Dataset excerpts:

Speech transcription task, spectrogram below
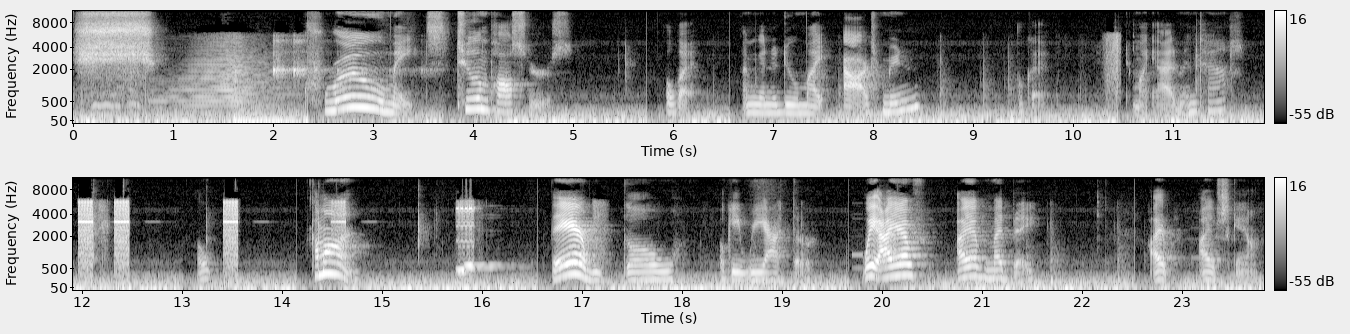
Shh. Crewmates. Two imposters. Okay. I'm gonna do my admin. Okay. Do my admin task. Oh. Come on. There we go. Okay, reactor. Wait, I have I have medbay. I I have scan.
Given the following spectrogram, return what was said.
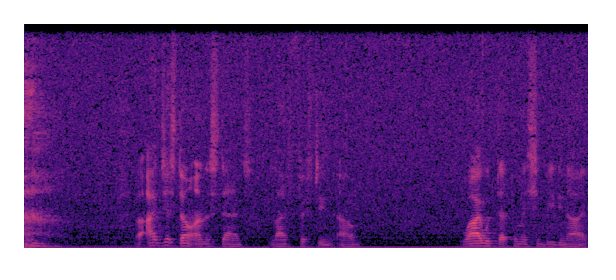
I just don't understand line 15. Um, why would that permission be denied?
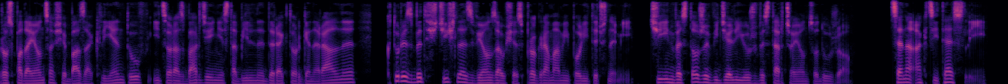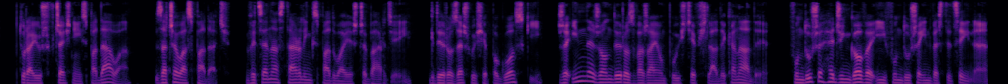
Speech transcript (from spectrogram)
rozpadająca się baza klientów i coraz bardziej niestabilny dyrektor generalny, który zbyt ściśle związał się z programami politycznymi. Ci inwestorzy widzieli już wystarczająco dużo. Cena akcji Tesli, która już wcześniej spadała, zaczęła spadać. Wycena Starlink spadła jeszcze bardziej, gdy rozeszły się pogłoski, że inne rządy rozważają pójście w ślady Kanady. Fundusze hedgingowe i fundusze inwestycyjne,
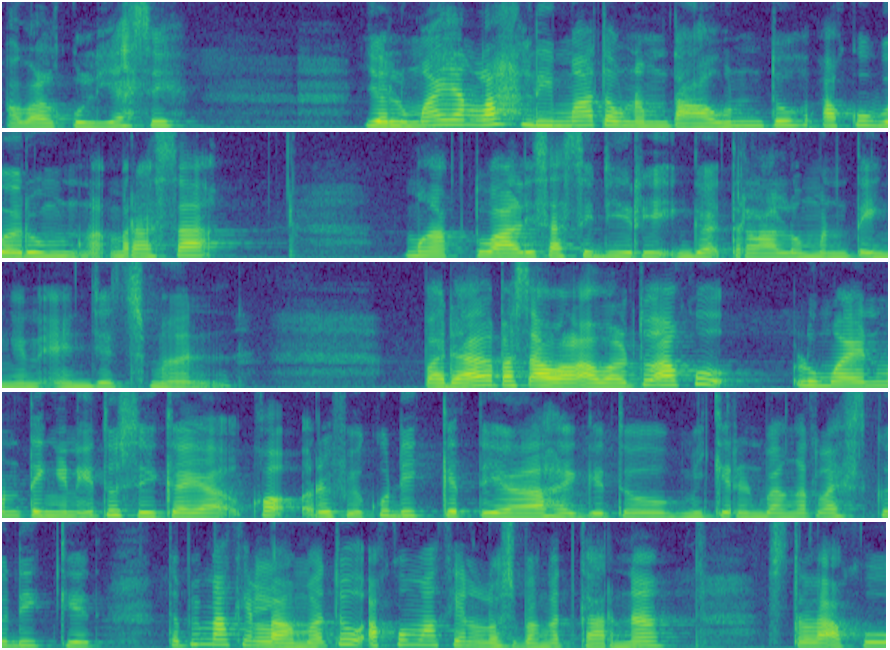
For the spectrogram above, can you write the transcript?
Awal kuliah sih. Ya lumayan lah 5 atau 6 tahun tuh aku baru merasa mengaktualisasi diri nggak terlalu mentingin engagement. Padahal pas awal-awal tuh aku lumayan mentingin itu sih kayak kok reviewku dikit ya? Gitu mikirin banget likesku dikit. Tapi makin lama tuh aku makin lost banget karena setelah aku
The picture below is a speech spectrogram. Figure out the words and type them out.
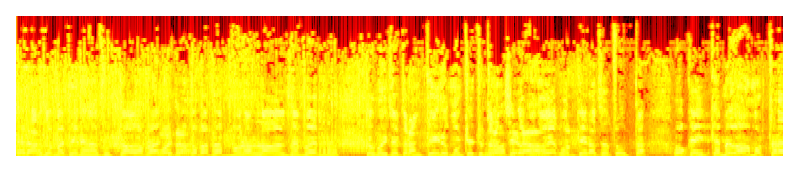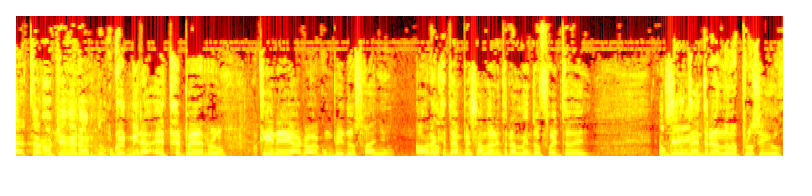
Gerardo, me tienes asustado. Cada vez que tengo que pasar por al lado de ese perro, tú me dices, tranquilo, muchacho, No tranquilo, nada. porque cualquiera se asusta. Ok, ¿qué me vas a mostrar esta noche, Gerardo? Ok, mira, este perro tiene, acaba de cumplir dos años. Ahora es que está empezando el entrenamiento fuerte de él. Se está entrenando en explosivo.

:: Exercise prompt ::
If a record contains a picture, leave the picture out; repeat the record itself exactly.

:: Response to the task ::
Speech transcription task, spectrogram below
Shh. Crewmates. Two imposters. Okay. I'm gonna do my admin. Okay. Do my admin task. Oh. Come on. There we go. Okay, reactor. Wait, I have I have medbay. I I have scan.
Given the following spectrogram, return what was said.
I just don't understand line 15. Um, why would that permission be denied?
Speech transcript (from spectrogram)
rozpadająca się baza klientów i coraz bardziej niestabilny dyrektor generalny, który zbyt ściśle związał się z programami politycznymi. Ci inwestorzy widzieli już wystarczająco dużo. Cena akcji Tesli, która już wcześniej spadała, zaczęła spadać. Wycena Starlink spadła jeszcze bardziej, gdy rozeszły się pogłoski, że inne rządy rozważają pójście w ślady Kanady. Fundusze hedgingowe i fundusze inwestycyjne,
For the spectrogram above, can you write the transcript?
Awal kuliah sih. Ya lumayan lah 5 atau 6 tahun tuh aku baru merasa mengaktualisasi diri nggak terlalu mentingin engagement. Padahal pas awal-awal tuh aku lumayan mentingin itu sih kayak kok reviewku dikit ya? Gitu mikirin banget likesku dikit. Tapi makin lama tuh aku makin lost banget karena setelah aku
The picture below is a speech spectrogram. Figure out the words and type them out.
Gerardo, me tienes asustado. Cada vez que tengo que pasar por al lado de ese perro, tú me dices, tranquilo, muchacho, No tranquilo, nada. porque cualquiera se asusta. Ok, ¿qué me vas a mostrar esta noche, Gerardo? Ok, mira, este perro tiene, acaba de cumplir dos años. Ahora es que está empezando el entrenamiento fuerte de él. Se está entrenando en explosivo.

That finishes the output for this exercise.